Assignment
Although the records contain pictures, the copy must not; reproduce everything else in them exactly.

Data for analysis
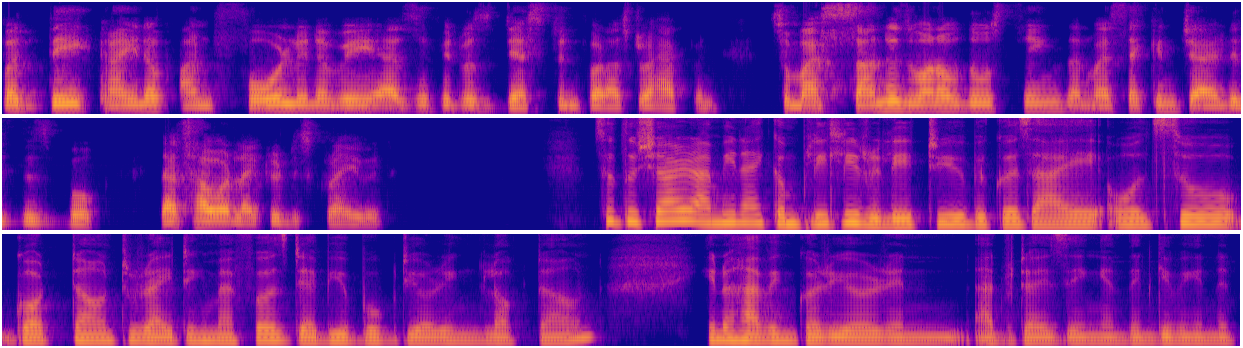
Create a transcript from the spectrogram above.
but they kind of unfold in a way as if it was destined for us to happen. So my son is one of those things, and my second child is this book. That's how I'd like to describe it. So, Tusshar, I mean, I completely relate to you because I also got down to writing my first debut book during lockdown. You know, having career in advertising and then giving it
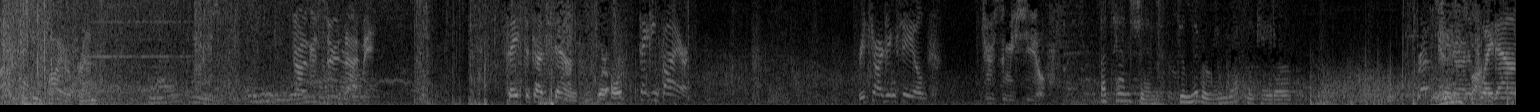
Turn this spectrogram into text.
I'm taking fire, friends. Joker's shooting at me. Safe to touch down. We're all taking fire. Recharging shields. Juicing me shields. Attention. Delivering replicator. Replicator Enemy on way down.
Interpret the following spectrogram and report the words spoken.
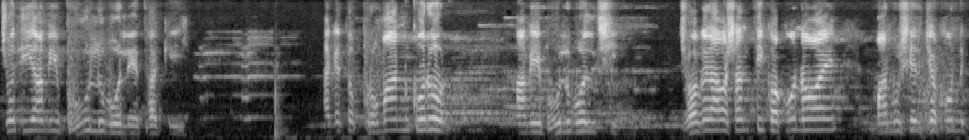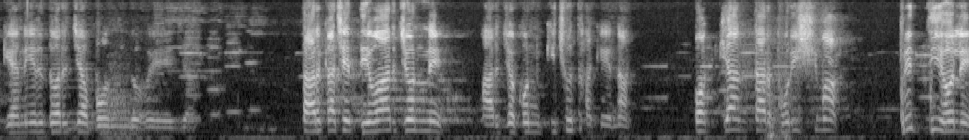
যদি আমি ভুল বলে থাকি আগে তো প্রমাণ করুন, আমি ভুল বলছি। ঝগড়া অশান্তি কখন হয়? মানুষের যখন জ্ঞানের দরজা বন্ধ হয়ে যায়। তার কাছে দেওয়ার জন্যে আর যখন কিছু থাকে না, অজ্ঞান তার পরিসীমা বৃদ্ধি হলে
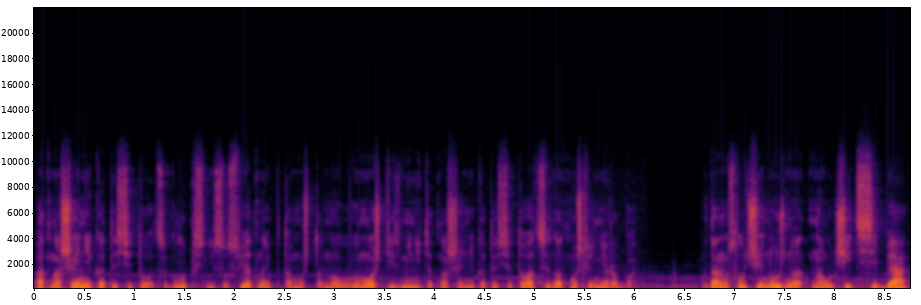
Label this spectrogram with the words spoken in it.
отношение к этой ситуации. Глупость несусветная, потому что ну, вы можете изменить отношение к этой ситуации, но от мышления раба. В данном случае нужно научить себя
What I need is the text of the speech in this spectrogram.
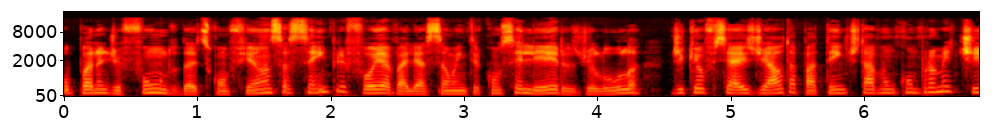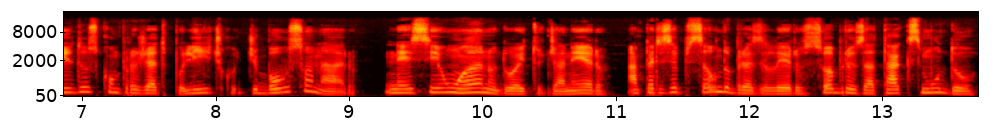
O pano de fundo da desconfiança sempre foi a avaliação entre conselheiros de Lula de que oficiais de alta patente estavam comprometidos com o projeto político de Bolsonaro. Nesse um ano do 8 de janeiro, a percepção do brasileiro sobre os ataques mudou.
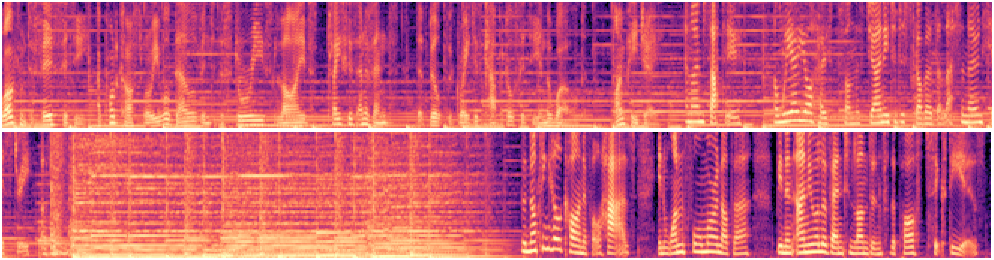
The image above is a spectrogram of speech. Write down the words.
Welcome to Fierce City, a podcast where we will delve into the stories, lives, places, and events that built the greatest capital city in the world. I'm PJ. And I'm Satu, and we are your hosts on this journey to discover the lesser known history of London. The Notting Hill Carnival has, in one form or another, been an annual event in London for the past 60 years.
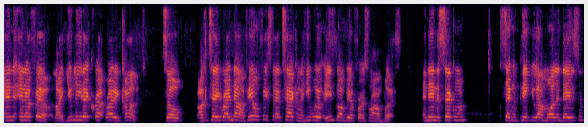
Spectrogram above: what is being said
in the NFL. Like you leave that crap right in college. So I can tell you right now, if he don't fix that tackling, he will. He's gonna be a first round bust. And then the second one, second pick, you got Marlon Davidson,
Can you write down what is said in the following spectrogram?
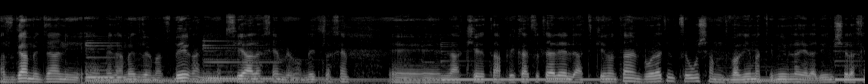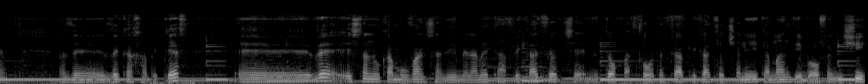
אז גם את זה אני אה, מלמד ומסביר, אני מציע לכם וממליץ לכם להכיר את האפליקציות האלה, להתקין אותן, ואולי תמצאו שם דברים מתאימים לילדים שלכם. אז אה, זה ככה בכיף. אה, ויש לנו כמובן שאני מלמד את האפליקציות שמתוך עשרות אלפי אפליקציות שאני התאמנתי באופן אישי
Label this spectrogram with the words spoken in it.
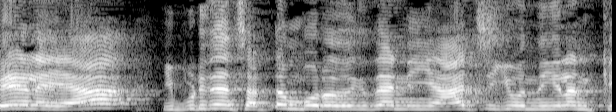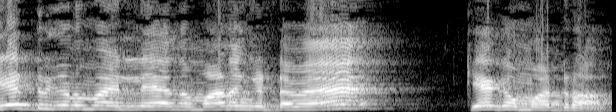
வேலையா? இப்படிதான் சட்டம் போடுறதுக்கு தான் நீங்க ஆட்சிக்கு வந்தீங்களான்னு கேட்டிருக்கணுமா இல்லையா அந்த மானம் கெட்டவன்? கேட்க மாட்றான்.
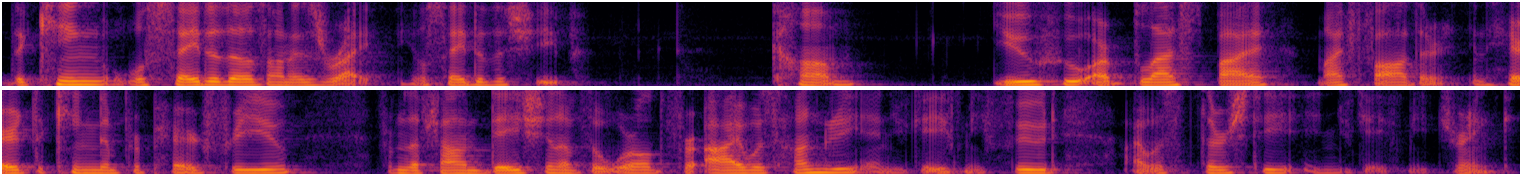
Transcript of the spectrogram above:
The king will say to those on his right, he'll say to the sheep, Come, you who are blessed by my Father, inherit the kingdom prepared for you from the foundation of the world. For I was hungry, and you gave me food. I was thirsty, and you gave me drink.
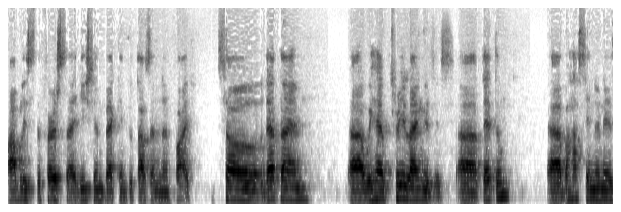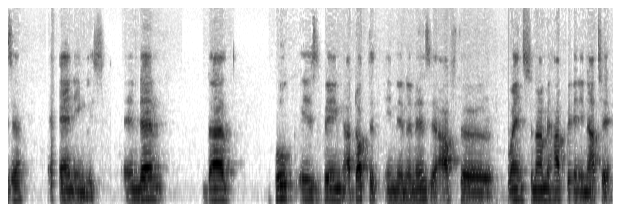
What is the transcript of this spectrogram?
published the first edition back in 2005. So that time uh, we have three languages: uh, Tetum, uh, Bahasa Indonesia, and English. And then that book is being adopted in Indonesia after when tsunami happened in Aceh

Finished task
Create a transcript from the spectrogram above.
but they kind of unfold in a way as if it was destined for us to happen. So my son is one of those things, and my second child is this book. That's how I'd like to describe it. So, Tusshar, I mean, I completely relate to you because I also got down to writing my first debut book during lockdown. You know, having career in advertising and then giving it
Turn this spectrogram into text.
I'm taking fire, friends. Joker's shooting at me. Safe to touch down. We're all taking fire. Recharging shields. Juicing me shields. Attention. Delivering replicator. Replicator Enemy on way down.
Interpret the following spectrogram and report the words spoken.
যদি আমি ভুল বলে থাকি আগে তো প্রমাণ করুন, আমি ভুল বলছি। ঝগড়া অশান্তি কখন হয়? মানুষের যখন জ্ঞানের দরজা বন্ধ হয়ে যায়। তার কাছে দেওয়ার জন্যে আর যখন কিছু থাকে না, অজ্ঞান তার পরিসীমা বৃদ্ধি হলে
Label this spectrogram with the words spoken in it.
отношение к этой ситуации. Глупость несусветная, потому что ну, вы можете изменить отношение к этой ситуации, но от мышления раба. В данном случае нужно научить себя
What I need is the text of the speech in this spectrogram.
O pano de fundo da desconfiança sempre foi a avaliação entre conselheiros de Lula de que oficiais de alta patente estavam comprometidos com o projeto político de Bolsonaro. Nesse um ano do 8 de janeiro, a percepção do brasileiro sobre os ataques mudou.
The image above is a spectrogram of speech. Write down the words.
Welcome to Fierce City, a podcast where we will delve into the stories, lives, places, and events that built the greatest capital city in the world. I'm PJ. And I'm Satu, and we are your hosts on this journey to discover the lesser known history of London. The Notting Hill Carnival has, in one form or another, been an annual event in London for the past 60 years.
Spectrogram above: what is being said
in the NFL. Like you leave that crap right in college. So I can tell you right now, if he don't fix that tackling, he will. He's gonna be a first round bust. And then the second one, second pick, you got Marlon Davidson,
Can you write down what is said in the following spectrogram?
אז גם את זה אני אה, מלמד ומסביר, אני מציע לכם וממליץ לכם להכיר את האפליקציות האלה, להתקין אותן, ואולי תמצאו שם דברים מתאימים לילדים שלכם. אז אה, זה ככה בכיף. אה, ויש לנו כמובן שאני מלמד את האפליקציות שמתוך עשרות אלפי אפליקציות שאני התאמנתי באופן אישי
Label this spectrogram with the words spoken in it.
வேலையா? இப்படிதான் சட்டம் போடுறதுக்கு தான் நீங்க ஆட்சிக்கு வந்தீங்களான்னு கேட்டிருக்கணுமா இல்லையா அந்த மானம் கெட்டவன்? கேட்க மாட்றான்.
Transcript of the spectrogram above:
The king will say to those on his right, he'll say to the sheep, Come, you who are blessed by my Father, inherit the kingdom prepared for you from the foundation of the world. For I was hungry, and you gave me food. I was thirsty, and you gave me drink.
What is the transcript of this spectrogram?
published the first edition back in 2005. So that time uh, we have three languages: uh, Tetum, uh, Bahasa Indonesia, and English. And then that book is being adopted in Indonesia after when tsunami happened in Aceh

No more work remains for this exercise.